How about 10 “Premium Day” promoted trends on Twitter @ $425,000US per day with a reach of 55 million users. Now that’s half of the Super Bowl audience, but with a minimum of 10 times the frequency and a link your audience can click to actually get to you.

Or 8 days of Facebook Reach Blocks @ $475,000US. Facebook don’t even whack a premium loading on their Reach Blocks for the Super Bowl and you get in 100% of your targeted audience Facebook feeds (You know, the people actually interested in your brand.) at least once a day. Reach = 100 million users only 11 million shy of The Bowls viewing figures, BUT with a frequency of up to 5 times a day. You could book out the entire Super Bowl week and still walk away with $700,000US change in your pocket!

Perhaps 5 days of rich-media Youtube mastheads @ $800,000US a day. Unlike Facebook, Youtube do double the price in Super Bowl week for their mastheads. But what you are getting is an audience of 75 million people actively looking for Super Bowl video content who will see your interactive and video enabled masthead and, once again, with an actual link that will take them straight to where you want the audience to go.

I haven’t done a lot of Youtube mastheads, but the last one I did do received over 500,000 hits in three days and that was within Australia, not the massive US market. The examples above are only the premium spots on the biggest sites, so who knows how many locally targeted page take-overs, content-marketing blog articles or social media campaigns you could get for the same money 30 measly seconds of crowded airtime will get you in front of a distracted (and I suspect drunk) audience.

The moral of the story is no matter if you have $4.5 million US or $4,500AUS in your next media budget, are there wider reaching, more effective and better value-for-money options for you to get you message out there?




By Warrick Sears


Welcome to the I&C blog.

Check back regularly or subscribe to the RSS feed to see new work, advertising news and creative inspiration I stumble upon.

I’ll also be posting up free ideas occasionally.

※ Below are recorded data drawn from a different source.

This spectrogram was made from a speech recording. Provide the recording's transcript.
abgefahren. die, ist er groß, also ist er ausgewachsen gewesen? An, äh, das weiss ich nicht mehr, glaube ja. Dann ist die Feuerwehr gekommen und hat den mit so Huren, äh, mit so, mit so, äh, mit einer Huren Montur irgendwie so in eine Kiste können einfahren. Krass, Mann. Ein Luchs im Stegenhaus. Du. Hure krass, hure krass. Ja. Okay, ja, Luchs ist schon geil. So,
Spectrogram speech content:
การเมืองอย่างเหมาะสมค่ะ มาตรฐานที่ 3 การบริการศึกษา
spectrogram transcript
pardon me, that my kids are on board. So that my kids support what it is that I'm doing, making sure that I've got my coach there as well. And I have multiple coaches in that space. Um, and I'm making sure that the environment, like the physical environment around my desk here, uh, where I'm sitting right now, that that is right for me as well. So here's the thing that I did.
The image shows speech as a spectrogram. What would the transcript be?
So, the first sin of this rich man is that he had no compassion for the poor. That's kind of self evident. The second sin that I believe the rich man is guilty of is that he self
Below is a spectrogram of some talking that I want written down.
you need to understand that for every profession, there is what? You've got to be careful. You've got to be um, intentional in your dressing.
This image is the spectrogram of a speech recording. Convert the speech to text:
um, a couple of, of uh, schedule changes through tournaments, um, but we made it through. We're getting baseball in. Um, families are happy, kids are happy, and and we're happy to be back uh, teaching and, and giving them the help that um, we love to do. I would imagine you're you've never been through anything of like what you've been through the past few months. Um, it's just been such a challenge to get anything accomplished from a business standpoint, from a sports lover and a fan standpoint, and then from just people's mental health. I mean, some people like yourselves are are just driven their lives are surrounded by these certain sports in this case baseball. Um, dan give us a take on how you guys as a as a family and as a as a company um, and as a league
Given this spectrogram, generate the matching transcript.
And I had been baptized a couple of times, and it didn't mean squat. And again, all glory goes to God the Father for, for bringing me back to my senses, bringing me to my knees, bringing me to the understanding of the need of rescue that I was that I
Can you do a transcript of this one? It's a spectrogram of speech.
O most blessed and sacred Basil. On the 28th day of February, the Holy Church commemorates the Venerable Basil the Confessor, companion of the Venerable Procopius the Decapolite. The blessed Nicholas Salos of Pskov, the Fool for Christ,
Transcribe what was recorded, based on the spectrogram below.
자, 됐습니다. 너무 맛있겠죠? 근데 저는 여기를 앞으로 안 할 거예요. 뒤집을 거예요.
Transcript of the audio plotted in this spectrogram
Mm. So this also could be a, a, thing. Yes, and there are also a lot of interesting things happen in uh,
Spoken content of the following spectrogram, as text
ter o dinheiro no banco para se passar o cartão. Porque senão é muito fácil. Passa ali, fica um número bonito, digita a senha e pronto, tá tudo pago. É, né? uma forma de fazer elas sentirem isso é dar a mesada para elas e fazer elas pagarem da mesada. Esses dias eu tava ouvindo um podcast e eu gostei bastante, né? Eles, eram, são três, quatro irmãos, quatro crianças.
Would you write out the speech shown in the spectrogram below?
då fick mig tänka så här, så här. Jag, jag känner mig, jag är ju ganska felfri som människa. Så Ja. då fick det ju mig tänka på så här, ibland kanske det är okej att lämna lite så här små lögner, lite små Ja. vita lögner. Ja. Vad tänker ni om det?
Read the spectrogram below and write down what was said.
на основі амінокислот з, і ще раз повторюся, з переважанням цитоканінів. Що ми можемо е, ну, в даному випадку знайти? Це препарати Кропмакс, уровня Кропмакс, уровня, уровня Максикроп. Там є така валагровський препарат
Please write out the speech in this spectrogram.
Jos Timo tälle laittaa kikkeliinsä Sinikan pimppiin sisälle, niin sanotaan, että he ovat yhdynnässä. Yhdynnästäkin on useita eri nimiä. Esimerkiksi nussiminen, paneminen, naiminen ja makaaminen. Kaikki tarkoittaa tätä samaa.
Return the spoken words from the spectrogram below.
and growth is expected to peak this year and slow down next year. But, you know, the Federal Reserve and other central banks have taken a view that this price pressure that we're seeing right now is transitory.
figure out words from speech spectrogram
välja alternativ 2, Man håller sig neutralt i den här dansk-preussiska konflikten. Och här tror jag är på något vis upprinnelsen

So feel free to do with them what you will.

Will a machine take over your job?
Get responsive to Google’s Mobilegeddon
It’s hard to hate Google on April Fool’s Day
30 second Super Bowl spot VS. digital media – FIGHT!